Recorded data:
==================================================
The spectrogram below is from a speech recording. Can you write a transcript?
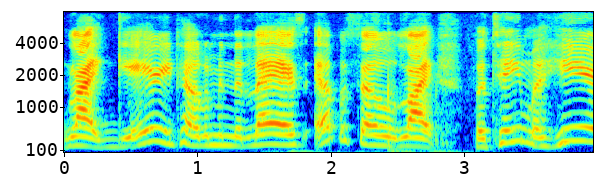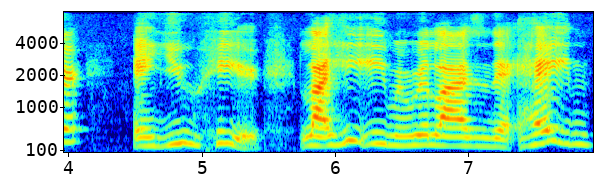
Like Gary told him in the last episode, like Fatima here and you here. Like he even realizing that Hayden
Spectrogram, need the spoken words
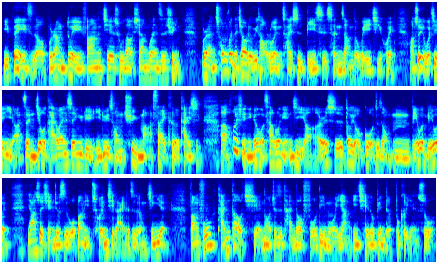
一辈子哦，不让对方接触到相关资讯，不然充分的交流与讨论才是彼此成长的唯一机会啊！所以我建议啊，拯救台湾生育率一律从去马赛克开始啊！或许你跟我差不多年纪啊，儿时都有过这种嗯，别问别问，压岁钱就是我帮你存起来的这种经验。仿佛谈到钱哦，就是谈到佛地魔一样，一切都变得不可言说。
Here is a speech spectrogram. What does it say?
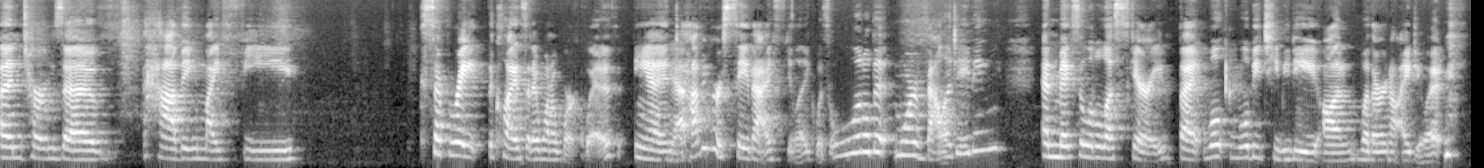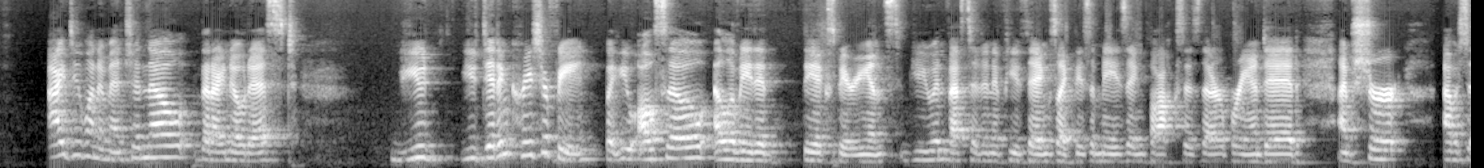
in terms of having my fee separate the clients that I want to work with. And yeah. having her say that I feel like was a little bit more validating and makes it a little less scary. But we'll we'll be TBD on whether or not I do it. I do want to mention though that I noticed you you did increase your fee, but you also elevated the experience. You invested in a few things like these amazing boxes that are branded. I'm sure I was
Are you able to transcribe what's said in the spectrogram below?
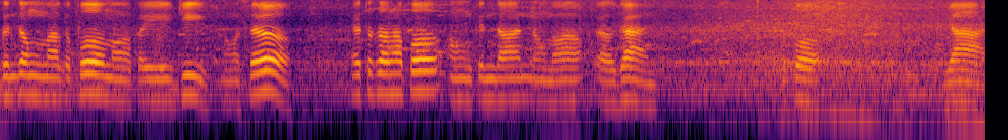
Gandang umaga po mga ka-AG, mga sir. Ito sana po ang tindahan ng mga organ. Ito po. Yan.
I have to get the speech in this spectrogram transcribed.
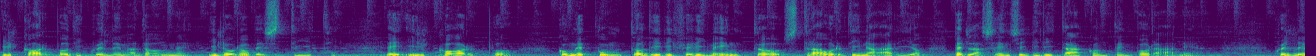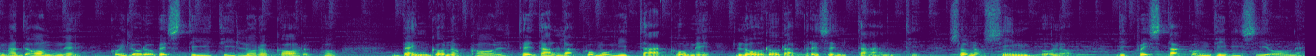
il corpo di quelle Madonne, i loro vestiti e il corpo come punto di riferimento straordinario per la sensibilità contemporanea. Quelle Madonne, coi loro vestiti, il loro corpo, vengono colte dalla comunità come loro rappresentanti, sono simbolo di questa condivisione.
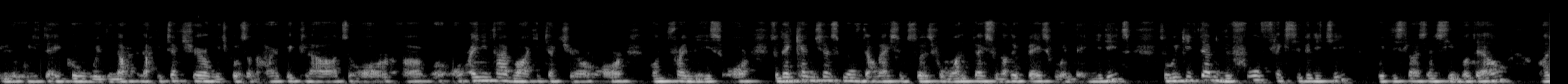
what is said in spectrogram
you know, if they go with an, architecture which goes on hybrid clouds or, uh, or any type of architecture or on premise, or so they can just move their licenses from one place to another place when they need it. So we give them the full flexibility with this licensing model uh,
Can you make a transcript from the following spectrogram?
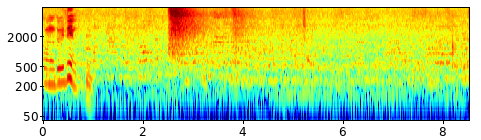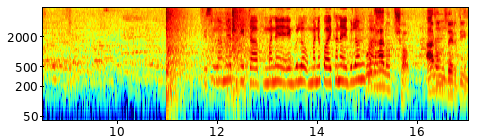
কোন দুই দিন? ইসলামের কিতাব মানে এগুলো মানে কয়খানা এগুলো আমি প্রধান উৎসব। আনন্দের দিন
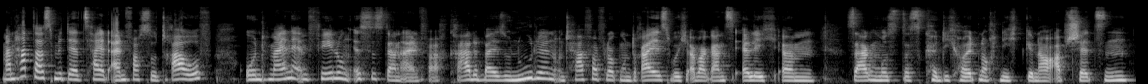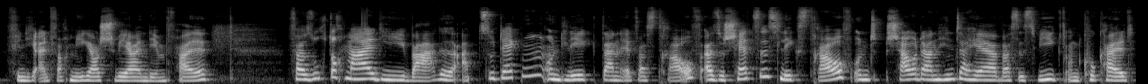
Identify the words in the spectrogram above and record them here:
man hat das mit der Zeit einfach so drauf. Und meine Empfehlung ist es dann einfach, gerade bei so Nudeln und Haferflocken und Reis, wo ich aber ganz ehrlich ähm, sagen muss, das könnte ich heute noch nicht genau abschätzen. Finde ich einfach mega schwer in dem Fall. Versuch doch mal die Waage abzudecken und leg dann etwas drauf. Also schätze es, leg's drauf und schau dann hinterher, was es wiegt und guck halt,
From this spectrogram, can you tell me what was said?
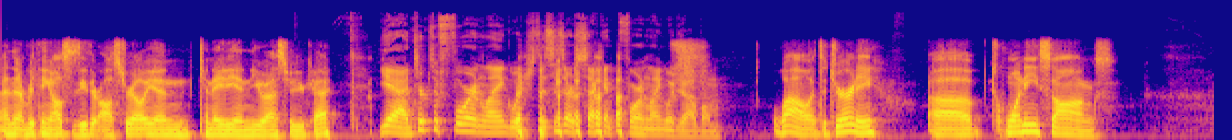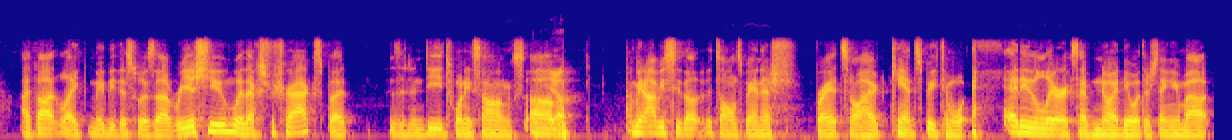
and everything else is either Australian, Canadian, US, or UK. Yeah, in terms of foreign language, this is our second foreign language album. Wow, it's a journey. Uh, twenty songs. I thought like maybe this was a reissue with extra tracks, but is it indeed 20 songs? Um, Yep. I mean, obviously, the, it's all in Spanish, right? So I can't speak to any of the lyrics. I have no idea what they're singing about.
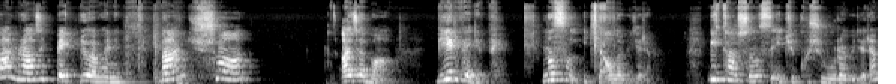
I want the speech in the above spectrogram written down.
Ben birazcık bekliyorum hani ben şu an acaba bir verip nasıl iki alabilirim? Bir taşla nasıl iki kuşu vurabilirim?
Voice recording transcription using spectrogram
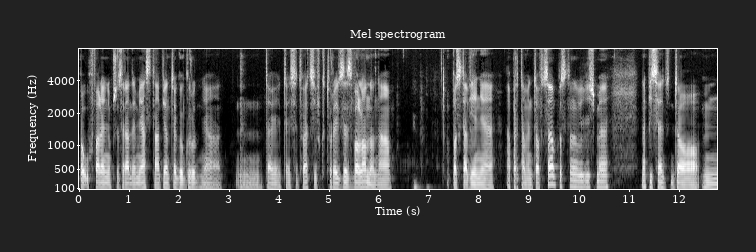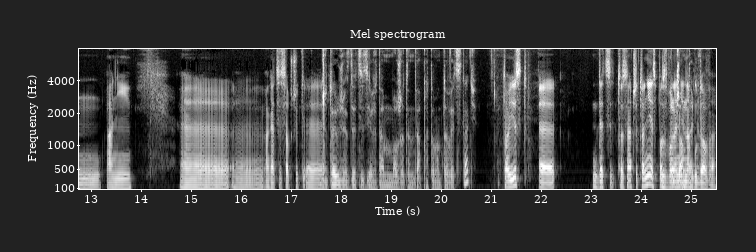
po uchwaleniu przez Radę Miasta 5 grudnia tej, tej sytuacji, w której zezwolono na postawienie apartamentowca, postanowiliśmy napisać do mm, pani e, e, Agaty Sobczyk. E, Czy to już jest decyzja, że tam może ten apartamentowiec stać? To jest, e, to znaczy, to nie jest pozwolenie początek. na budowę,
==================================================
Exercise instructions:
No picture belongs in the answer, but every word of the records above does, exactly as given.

Task solution:
The spectrogram below is from a speech recording. Can you write a transcript?
Like Gary told him in the last episode, like Fatima here and you here. Like he even realizing that Hayden
Spectrogram, need the spoken words
一辈子哦，不让对方接触到相关资讯，不然充分的交流与讨论才是彼此成长的唯一机会啊！所以我建议啊，拯救台湾生育率一律从去马赛克开始啊！或许你跟我差不多年纪啊，儿时都有过这种嗯，别问别问，压岁钱就是我帮你存起来的这种经验。仿佛谈到钱哦，就是谈到佛地魔一样，一切都变得不可言说。
Here is a speech spectrogram. What does it say?
in terms of having my fee separate the clients that I want to work with. And yeah. having her say that I feel like was a little bit more validating and makes it a little less scary. But we'll we'll be TBD on whether or not I do it. I do want to mention though that I noticed you you did increase your fee, but you also elevated the experience. You invested in a few things like these amazing boxes that are branded. I'm sure I was
Are you able to transcribe what's said in the spectrogram below?
Gandang umaga po mga ka-AG, mga sir. Ito sana po ang tindahan ng mga organ. Ito po. Yan.
I have to get the speech in this spectrogram transcribed.
il corpo di quelle Madonne, i loro vestiti e il corpo come punto di riferimento straordinario per la sensibilità contemporanea. Quelle Madonne, coi loro vestiti, il loro corpo, vengono colte dalla comunità come loro rappresentanti, sono simbolo di questa condivisione.
what is said in spectrogram
you know, if they go with an, architecture which goes on hybrid clouds or, uh, or any type of architecture or on premise, or so they can just move their licenses from one place to another place when they need it. So we give them the full flexibility with this licensing model uh,
Can you make a transcript from the following spectrogram?
কোন দুই দিন? ইসলামের কিতাব মানে এগুলো মানে কয়খানা এগুলো আমি প্রধান উৎসব। আনন্দের দিন
Identify the words in the spectrogram above and record them here:
man hat das mit der Zeit einfach so drauf. Und meine Empfehlung ist es dann einfach, gerade bei so Nudeln und Haferflocken und Reis, wo ich aber ganz ehrlich ähm, sagen muss, das könnte ich heute noch nicht genau abschätzen. Finde ich einfach mega schwer in dem Fall. Versuch doch mal die Waage abzudecken und leg dann etwas drauf. Also schätze es, leg's drauf und schau dann hinterher, was es wiegt und guck halt,
From this spectrogram, can you tell me what was said?
and everything else is either Australian, Canadian, US, or UK. Yeah, in terms of foreign language, this is our second foreign language album. Wow, it's a journey. Uh, twenty songs. I thought like maybe this was a reissue with extra tracks, but is it indeed 20 songs? Um, Yep. I mean, obviously, the, it's all in Spanish, right? So I can't speak to any of the lyrics. I have no idea what they're singing about.
I want the speech in the above spectrogram written down.
Ben birazcık bekliyorum hani ben şu an acaba bir verip nasıl iki alabilirim? Bir taşla nasıl iki kuşu vurabilirim?
Voice recording transcription using spectrogram
po uchwaleniu przez Radę Miasta 5 grudnia tej, tej sytuacji, w której zezwolono na postawienie apartamentowca, postanowiliśmy napisać do mm, pani e, e, Agaty Sobczyk. E, Czy to już jest decyzja, że tam może ten apartamentowiec stać? To jest, e, to znaczy, to nie jest pozwolenie początek. na budowę,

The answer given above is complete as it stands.